Gender remains to be a controversial topic worldwide. There have been debates about one gender being favoured at the expense of the other in terms of either jobs or education. A country like the USA has its citizens debating on the number of genders. Most of its citizens believe there are only two genders. However, others claim that there are 72 genders. It has also been hard for married couples to agree on their roles and responsibilities. For instance, should a man cook or should a woman pay for the house rent?
The issue of gender comes about whenever a person is filling in any kind of form e.g. for a job or service they wish to acquire. Most forms ask about their gender. Some people feel uncomfortable stating their gender since they feel they may be judged or discriminated based on it. Also, the gender question may confuse an intersex person if they are asked whether they are male or female.
Following the many mentioned contentious issues surrounding gender, employers have had difficulty drafting job application forms. In most job application forms, you have to choose whether you are male or female. In the USA, some people will be outraged with such a form particularly those who believe more than 2 genders exist. The question thus becomes; how can recruiters ask about your gender respectfully in their application form? Below are some of the ways they could address the gender question.
Leaving gender out completely in the form
When you reflect hard on it, you will realize that asking someone what their gender is; is unnecessary. Anybody can perform a task so gender will not hinder their ability to perform. Other requirements like their education level are however relevant. It is impractical to hire a doctor who did not complete school. Unless you are seeking fashion models or actors/actresses, leave the gender question out if possible. Additionally, you can also gauge most people’s genders from their names e.g. John (Male) and Mary (Female). Job seekers have also been advised by recruiters to leave out their gender in their resumes. Gender is hardly a requirement in some fields.

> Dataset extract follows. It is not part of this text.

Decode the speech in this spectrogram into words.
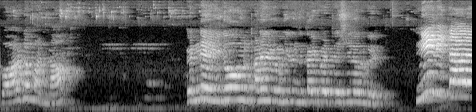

Ask about their gender as an open-ended question
If you still feel strongly about their gender and do not wish to leave it out, ask the question in an open-ended way. By open-ended, I mean do not assign multiple choices. The applicant would be required to fill in the dash by themselves instead of ticking on the choices. A person filling this form will thus feel like their interests are taken into consideration as they are allowed to express themselves. Furthermore, including choices would be strenuous if you opted to go the USA way and include 72 genders.

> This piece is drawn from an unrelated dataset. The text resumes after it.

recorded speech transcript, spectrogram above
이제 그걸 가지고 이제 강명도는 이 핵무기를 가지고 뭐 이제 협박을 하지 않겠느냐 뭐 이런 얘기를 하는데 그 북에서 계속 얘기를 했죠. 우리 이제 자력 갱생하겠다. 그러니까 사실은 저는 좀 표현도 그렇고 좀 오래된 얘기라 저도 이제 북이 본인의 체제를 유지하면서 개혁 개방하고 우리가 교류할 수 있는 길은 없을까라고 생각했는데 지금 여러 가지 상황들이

Let the gender question be optional
Some organizations include the gender question as a tradition in the form, not because they want to know your gender. If the recruiters have decided to include the question in the form, they should make the question optional. In some online application forms, a person cannot proceed further to the next section of their application since the gender question is marked compulsory. Some job application forms get rejected simply because the applicant is coerced to reveal their gender in the form. The question should preferably be open-ended.
Include more options in the closed-ended question

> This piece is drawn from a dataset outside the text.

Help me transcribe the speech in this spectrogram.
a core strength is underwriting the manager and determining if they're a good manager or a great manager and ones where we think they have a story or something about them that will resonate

Typically, you have to tick on the form whether you are male or female. A third option called “prefer not to say” could be included. This third option is friendly to those who:
• Are intersex.
• Fear their gender reveal will expose them to discrimination.
• Those who have chosen to identify with other genders other than male or female.
• Do not know their gender.
Some organizations have also tried to ask the gender question by including a list of 72 genders for one to choose from. Most companies find this method of asking the question tedious. Also, more and more genders have been formed. BBC as of 2019, released a film suggesting there are 100 genders. The list would occupy a lot of space on the website or need you to use so many papers if you are filling one offline. The third option earlier mentioned is thus sufficient, since you do not have to include 100 or 72 genders.
Another common option is included in the “custom” button. Under the custom button, the applicant is free to write the gender they have assigned themselves. This button also reduces the hassle needed to draft a list of 72 genders to choose from.
Some organizations ask for someone’s gender indirectly by asking them to indicate what pronoun they are; him or her. He or she still reveals your gender. Other institutions instead opt for the “they/them” option. The option applies to all genders, so you never have to worry about revealing your gender. The option is normally included as a third option or together with the “prefer not to say” section. Another gender-neutral pronoun that has been suggested is “ze” or “hir.”
We cannot fault organizations too much for including the gender question in their forms. Some companies ask your gender as a way of taking affirmative action measures. It is a legal requirement in most nations for an organization to hire a certain percentage of genders in the workforce to bring about equality. When an organization has too many men, the organization may want to hire more women and vice versa. Therefore, companies asking your gender is not offensive. Institutions only need to frame the gender question in an inoffensive way. The gender question when framed well boosts the image of the company.